Tuesday, 30 December 2008


Mixed spice, also called pudding spice, is a British blend of sweet spices. This spice mixture can be purchased ready-mixed, but some cooks prefer experimenting and emphasizing different flavours and therefore make their own.

It is used in a variety of cakes and puddings, such as fruit cake, gingerbread and Christmas pudding. Buy or make in small quantities as the mixture loses its full rich flavour if stored for long periods of time. Keep in a cool dark place to prolong its shelf life. Allspice, cinnamon, cloves, nutmeg and ginger are the usual blend of spices, but some cooks add a few cardamom and coriander seeds.

The term "mixed spice" has been used for this blend of spices in cookbooks going back as far back as 1828. This date could probably be much earlier.

Do not confuse mixed spice with allspice and if a recipe calls for mixed spice, do not substitute with allspice. The flavours are completely different.

Allspice, also called Jamaica pepper, Kurundu, Myrtle pepper, pimento, or newspice, is a spice derived from the dried unripe fruit of the Pimenta dioica , a tree native to the West Indies, southern Mexico and Central America. It is available ground or in seed form, and used in a variety of dishes such as pickles, casseroles, cakes and puddings.

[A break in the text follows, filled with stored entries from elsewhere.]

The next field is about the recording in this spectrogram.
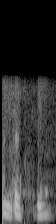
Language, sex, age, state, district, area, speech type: Goan Konkani, male, 18-30, Goa, Canacona, rural, conversation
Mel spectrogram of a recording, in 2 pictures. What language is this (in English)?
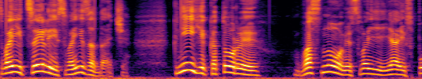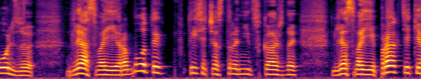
Russian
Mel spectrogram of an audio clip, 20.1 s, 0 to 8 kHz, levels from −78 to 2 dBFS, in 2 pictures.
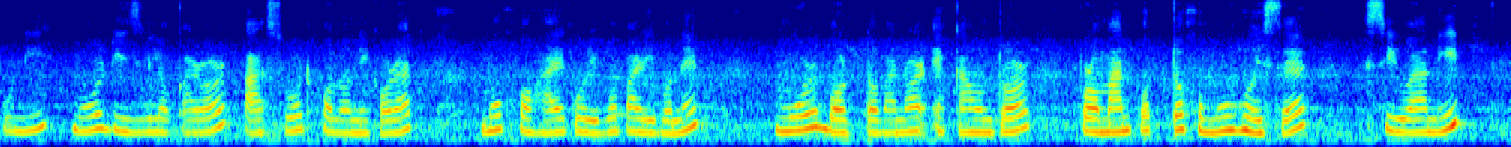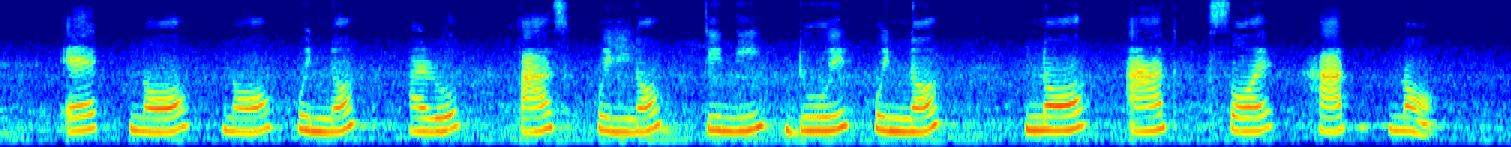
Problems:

The name "allspice" was coined by the English, who thought it combined the flavour of several aromatic spices, such as cinnamon, nutmeg, and cloves.

Therefore, ground allspice is not, as some people believe, a mixture of spices. Rather, it is the dried fruit of the Pimenta dioica plant. The fruit is picked when it is green and unripe and traditionally dried in the sun. When dry, the fruits are brown and resemble large brown peppercorns. The whole fruits have a longer shelf life than the powdered product and produce a more aromatic product when freshly ground before use.

The leaves of the allspice plant are also used in cooking. For cooking, fresh leaves are used where available. They are similar in texture to bay leaves and are thus infused during cooking and then removed before serving. Unlike bay leaves, they lose much flavour when dried and stored. The leaves and wood are often used for smoking meats where allspice is a local crop. Allspice can also be found in essential oil form.

Allspice is one of the most important ingredients of Caribbean cuisine. It is used in Caribbean jerk seasoning (the wood is used to smoke jerk in Jamaica, although the spice is a good substitute) and in pickling. It is also an ingredient in commercial sausage preparations and curry powders. Allspice is also indispensable in Middle Eastern cuisine but throughout the world, allspice is commonly used in cakes and puddings. Allspice is also a main flavor used in barbecue sauces.


Carol said...

i shall def. try this out,
good site, good memories and enlightening info on various things in life allspice. cream cheese - good reading stuff

VG said...

Thanks for visiting Carol and for your feedback. Hope to see you here often.